Forgotten lessons of Libyan War

Photo Credit: Associated Press
Photo Credit: Associated Press

Since the emergence of ‘failed states’ in the Middle East and North Africa region driven by the so-called “Arab Spring” events, Russia has actively endeavoured to expand its influence across the region. In Libya – the country, which has suffered from bloody sectarian wars since 2011 and thus, became a terrorist haven, seemingly is a new target of Russian expansion. This expansion is driven by its economic interests as a major oil producer and supplier of arms, and by history.

Today Libya is a failed state. Western military intervention has caused all of the worst scenarios: nearly all embassies have closed, the south of the country has become a training camp for ISIS terrorists, and the northern coast a centre for migrant trafficking. Amid all these tensions and political instability, general-lieutenant Khalifa Haftar pretends to be the long-awaited strongman, who is able to end six-year long anarchy and chaos in Libya. General Haftar, who once was fighting alongside Muammar Qaddafi but then opposed his regime, now enjoys the full support of Russia in his fight against radical terrorist groups.

The Kremlin is determined to establish itself as a mediator in the Libyan conflict and regain its former influence on the Arab country, in a bid to contain both the Western ambitions and ISIS’ threat in the north African region. Relying on sponsors such as Russia, Egypt, the UAE and France, Haftar has succeeded in creating a stalemate that has gradually eroded Sarraj’s chances of governing the country under the label of the Libyan Political Agreement (LPA) signed in 2015.

The geostrategic interest of Russia in Libya is the non-arguable phenomenon, as it is one more suitable opportunity for it (a part of Syria) to engage closely with regional affairs. No doubt the balance of power in Libya will likely change soon, even though regional countries such as Egypt are seemed to be incapable of halting the radical Islamism from spreading over the North African and Middle East region. In this respect, according to sources, Russia’s Special Forces had been deployed in western Egypt towards the border with Libya to support Libyan military commander Khalifa Haftar who has been under pressure from rival groups in his fiefdom around Benghazi.
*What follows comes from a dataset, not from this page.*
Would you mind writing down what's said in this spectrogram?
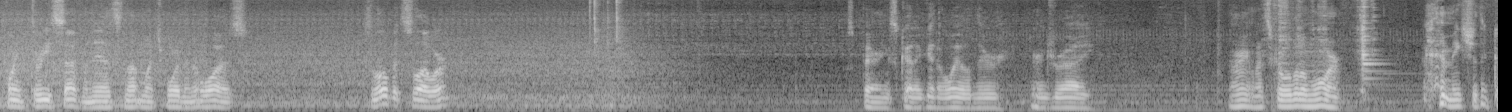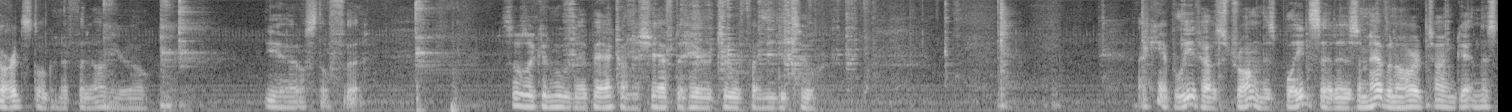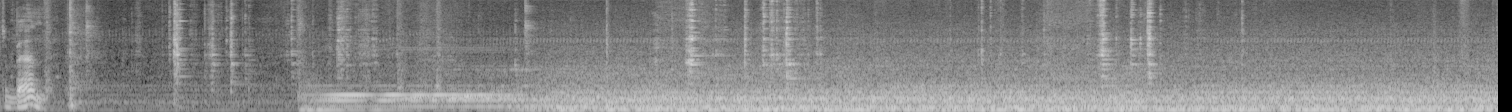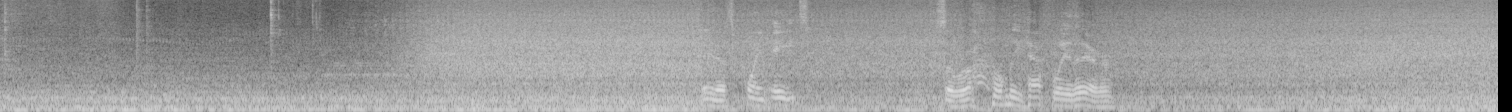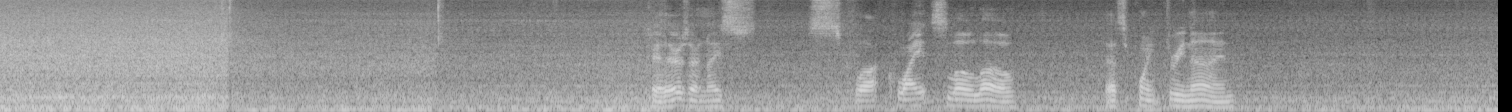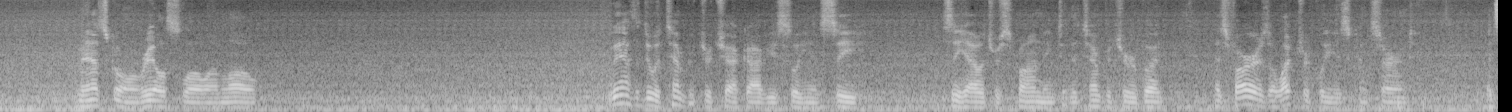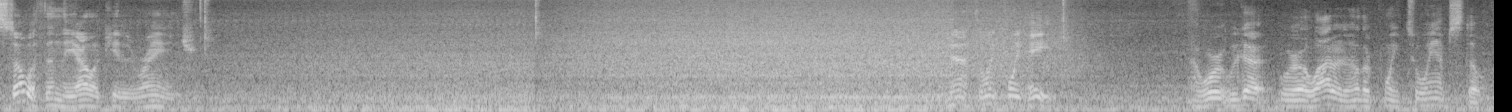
0.37, yeah, it's not much more than it was. It's a little bit slower. Bearing's got to get oiled, they're, they're dry. Alright, let's go a little more. Make sure the guard's still going to fit on here though. Yeah, it'll still fit. Suppose I could move that back on the shaft a hair or two if I needed to. I can't believe how strong this blade set is. I'm having a hard time getting this to bend. That's 0.8. So we're only halfway there. Okay, there's our nice, quiet, slow low. That's 0.39. I mean, that's going real slow on low. We're gonna have to do a temperature check, obviously, and see see how it's responding to the temperature. But as far as electrically is concerned, it's still within the allocated range. Yeah, it's only 0.8. Now we're we got we're allotted another 0.2 amps still.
Obviously, Egypt’s president Al-Fattah el Sissi has always been keen in preventing his country from radical Islamism factor along Libyan border, which threatens the national security of Egypt for several years. Thus, unofficial deployment of Russian Special Forces in Egypt-Libya borderline might be seen as a rational decision. Surprisingly or not, Russian newspaper “Izvestia” claimed that Russia is in talks with Egypt to lease military air base in this country, which will be ready for use by 2019. Egyptian officials did not confirm this option.
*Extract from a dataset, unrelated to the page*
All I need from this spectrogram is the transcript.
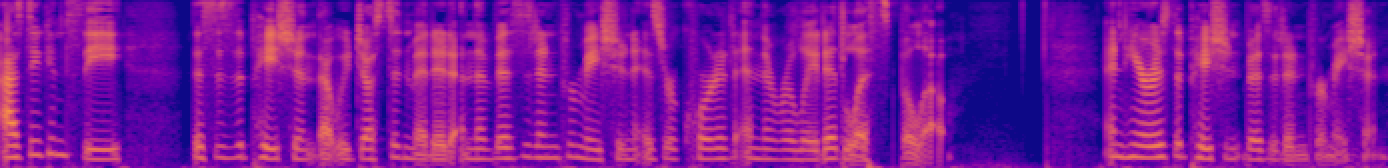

Russia also denies all accusations that its special forces are carrying on a mission in Libya in order to assist general Haftar to oust the UN backed government. According to Oleg Krinitsyn, owner of private Russian firm RSB group, he sent the contractors to eastern Libya last year and they were pulled out in February 2017 having completed their mission.

Moreover, there are no Russian troops or any military base stationed in Egyptian borderline with Libya, said press secretary of the Ministry of Defence of Egypt Tamar al-Rifai.
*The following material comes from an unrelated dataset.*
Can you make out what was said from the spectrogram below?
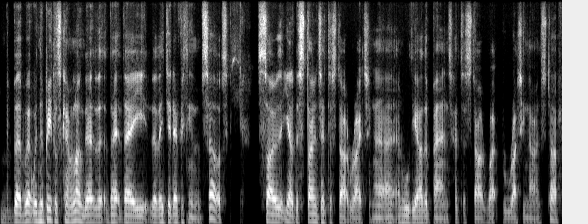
But, but when the Beatles came along, they, they they they did everything themselves. So you know, the Stones had to start writing, uh, and all the other bands had to start writing their own stuff.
It should not come as a surprise that there is no any evidence of the presence of Russian soldiers in Libya or Egypt, as it prefer to mainly use contractors recruited by private military/security firms. What’s more, considering the current military activities of Russian armed forces in Syria, it seemed non-profitable to launch another large-scale operation in a different country due to economic and political reasons. Therefore, most probably the main task of Russian contractors in Libya is the removal of mines near oil and industrial facilities in Benghazi, which had been re-captured by general Haftar from Islamist forces.

However, it is still unclear whether the UN-backed government in Libya had approved the option of hiring foreign contractors. Russian security firms prefer to keep silence in this regard. But Russia has been expressing its wide support to military units loyal to Khalifa Haftar, in the last few months it took a mainly passive position in Libyan affairs. Some argue that the reason behind Russia’s passive position on Libyan affairs is a deep split between various political groups inside the Kremlin.

Despite financial and technical (military trainings) support of rebel general Khalifa Haftar in his war against opposition forces, and Islamist groups, Russia will likely refrain from active intervention in the Libyan crisis. In order to be able to intervene militarily in Libya, the official Moscow seeks for the so-called “green light” of Libyan authorities. The Russian support for general Haftar has been dictated by its concern about the spread of ISIS in the region. In addition to that, Russia intends to set up a bigger anti-terrorist coalition, in which it will take a leading role. In the case of a new intervention in Libya, the situation might change radically, since Libyan crisis is quite different compared to Syrian crisis. A new war may lead to further tensions in Egypt, Tunisia, Algeria and the whole North Africa region.